ASSIGNMENT:
Bring together copies of the lines in the data below that contain the word "speed".

(MATERIAL PROVIDED Opens)

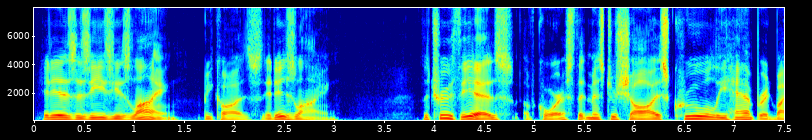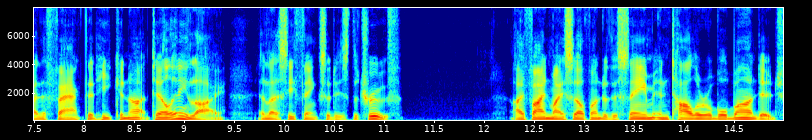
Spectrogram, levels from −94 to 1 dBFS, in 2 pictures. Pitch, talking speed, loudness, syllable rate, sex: 125 Hz, 180 wpm, -18 LUFS, 5.3 syllables/s, male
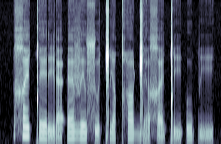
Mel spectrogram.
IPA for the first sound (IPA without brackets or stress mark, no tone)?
χ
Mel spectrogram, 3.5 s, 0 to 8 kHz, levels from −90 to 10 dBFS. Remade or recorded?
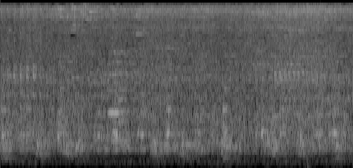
recorded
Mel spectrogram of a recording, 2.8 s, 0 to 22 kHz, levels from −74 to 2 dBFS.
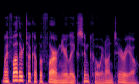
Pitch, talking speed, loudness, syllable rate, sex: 115 Hz, 235 wpm, -20 LUFS, 5.6 syllables/s, male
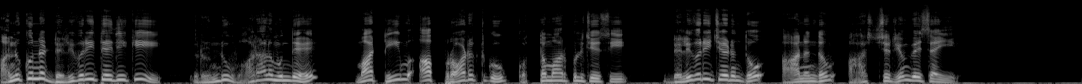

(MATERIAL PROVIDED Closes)

THE COMPLETED TASK:
Spectrogram, levels from −94 to 1 dBFS, in 2 pictures. Pitch, talking speed, loudness, syllable rate, sex: 125 Hz, 180 wpm, -18 LUFS, 5.3 syllables/s, male
Pitch, talking speed, loudness, syllable rate, sex: 115 Hz, 235 wpm, -20 LUFS, 5.6 syllables/s, male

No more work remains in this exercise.